These methods of decoration are today most commonly associated with late fifteenth-century German and Western European armour, the edges of which were decoratively cut with sometimes elaborate motifs reminiscent of Gothic tracery. The techniques of fretting and openwork are also used for decorating Japanese armour and weapons mounts, as well as Islamic armour. 

Carving and Chiseling

The decorative carving of weapons dates back as far as the Stone Age. The wooden or ivory parts of weapons, such as dagger and sword hilts, can be carved in low or high relief, sometimes in the round– like sculpture, as can saddles and the stocks of crossbows and firearms. On armour it is rare and found only in the shape of carved crests, such as on Japanese helmets. When the technique of carving is applied to metal, as on sword hilts or the locks of firearms, the decoration is usually referred to as “cut steel” or “chiseled steel.” 

Pattern Welding and “Damascus Steel” or “Watered Steel”

Pattern welding and Damascus steel are commonly confused. Pattern welding is a technique in which bundles of iron and steel bars are arranged alternately, twisted together, and then forge-welded into a single block. This block is then hammered out, resulting in the formation of a distinct and complex contrasting pattern on the object’s surface. Polishing and etching with a mild acid heighten the visual contrast between the metals, creating a wavy pattern. 

Damascus steel refers to a process where in which a similar wavy or “watered” pattern is produced in the steel prior to forging using specific smelting and crucible techniques. The process is so named for the erroneous belief that this metal originated in Damascus, Syria, although this technique was practiced in the Islamic Middle East from the Middle Ages. True Damascus steel is the result of variations in crystalline structures within the metal itself. These crystals align to form visible patterns during forging. Although the term “watered steel” is often applied to pattern-welded objects, it might be more accurately used for Damascus steel. 

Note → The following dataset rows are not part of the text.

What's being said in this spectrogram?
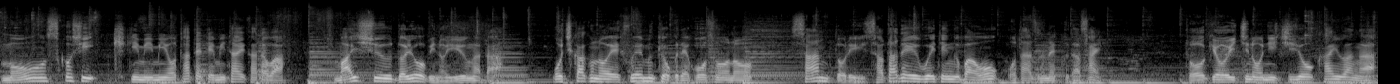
もう少し聞き耳を立ててみたい方は毎週土曜日の夕方お近くの FM 局で放送のサントリーサタデーウェイティングバーをお尋ねください。東京一の日常会話が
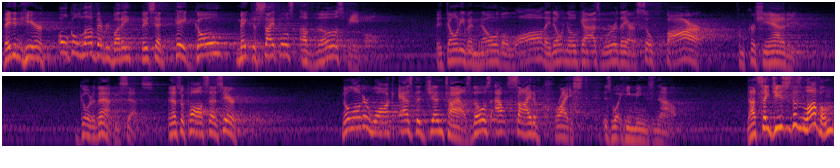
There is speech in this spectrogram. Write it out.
They didn't hear, oh, go love everybody. They said, hey, go make disciples of those people that don't even know the law, they don't know God's word, they are so far from Christianity. Go to them, he says. And that's what Paul says here. No longer walk as the Gentiles, those outside of Christ, is what he means now. Not say Jesus doesn't love them.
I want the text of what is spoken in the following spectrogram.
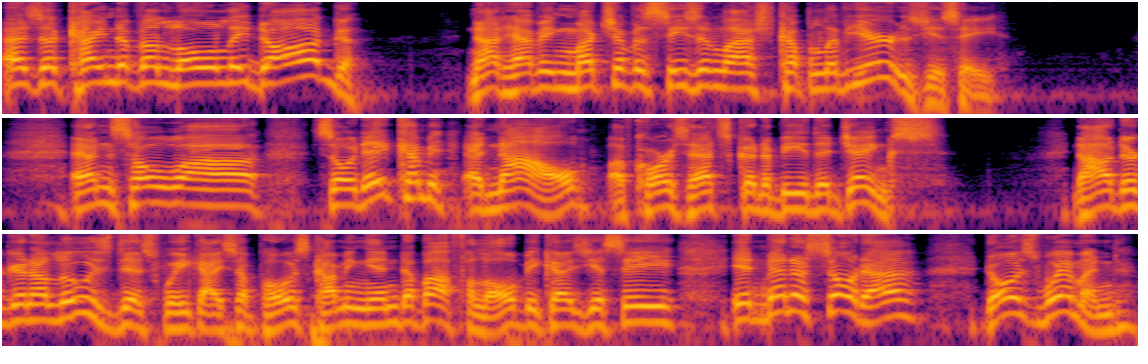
as a kind of a lowly dog, not having much of a season last couple of years, you see. And so, uh, so they come in, and now, of course, that's going to be the jinx. Now they're going to lose this week, I suppose, coming into Buffalo because you see, in Minnesota, those women,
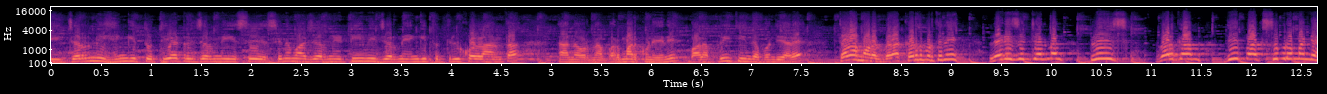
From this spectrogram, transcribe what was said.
ಈ ಜರ್ನಿ ಹೆಂಗಿತ್ತು theatre journey cinema journey T V journey ಹೆಂಗಿತ್ತು ತಿಳ್ಕೊಳ್ಳೋಣ ಅಂತ ನಾನು ಅವ್ರನ್ನ ಬರ್ಮಾಡ್ಕೊಂಡಿದ್ದೀನಿ. ಭಾಳ ಪ್ರೀತಿಯಿಂದ ಬಂದಿದ್ದಾರೆ. ತಡ ಮಾಡೋದು ಬೇಡ ಕರೆದು ಬರ್ತೀನಿ. Ladies and gentlemen please welcome Deepak Subrahmanya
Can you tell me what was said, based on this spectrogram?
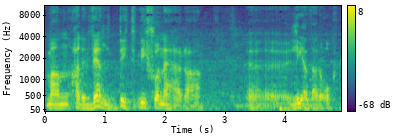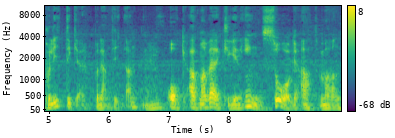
man hade väldigt visionära Eh, ledare och politiker på den tiden. Mm. Och att man verkligen insåg att man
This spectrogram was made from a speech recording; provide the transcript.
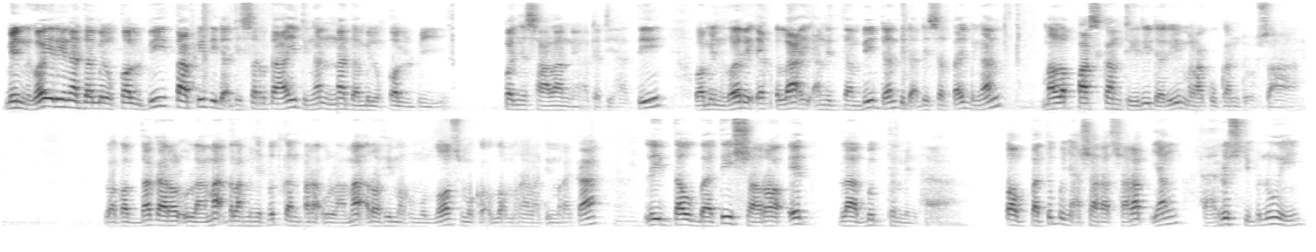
min ghairi nadamil qalbi tapi tidak disertai dengan nadamil qalbi penyesalan yang ada di hati. Wa min ghairi iqla'i anid dan tidak disertai dengan melepaskan diri dari melakukan dosa. Waqad dzakarul ulama telah menyebutkan para ulama rahimahumullah semoga Allah merahmati mereka. Li taubati syara'id la budda minha. Taubat itu punya syarat-syarat yang harus dipenuhi.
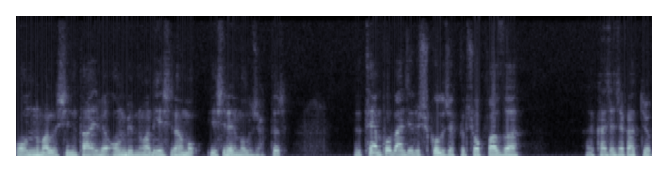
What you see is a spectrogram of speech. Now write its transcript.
10 numaralı Şintay ve 11 numaralı Yeşil Elma, Yeşil Elma olacaktır. E, Tempo bence düşük olacaktır. Çok fazla e, kaçacak at yok.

Objects most commonly made of pattern-welded steel or Damascus steel are sword blades, which were held in high esteem throughout the ancient world, early medieval Europe, the Islamic Near East, and Asia. Other common examples of pattern welding include the barrels of firearms and the blades of the typical Malayan and Indonesian dagger (kris).

Source & Copyright: © Dirk H. Breiding, Department of Arms and Armour, The Metropolitan Museum of Art
Images: © The Metropolitan Museum of Art

  1. Turkish Saber, 19th century
  2. English Presentation Smallsword, 18th century
  3. German Hunting Sword, 18th century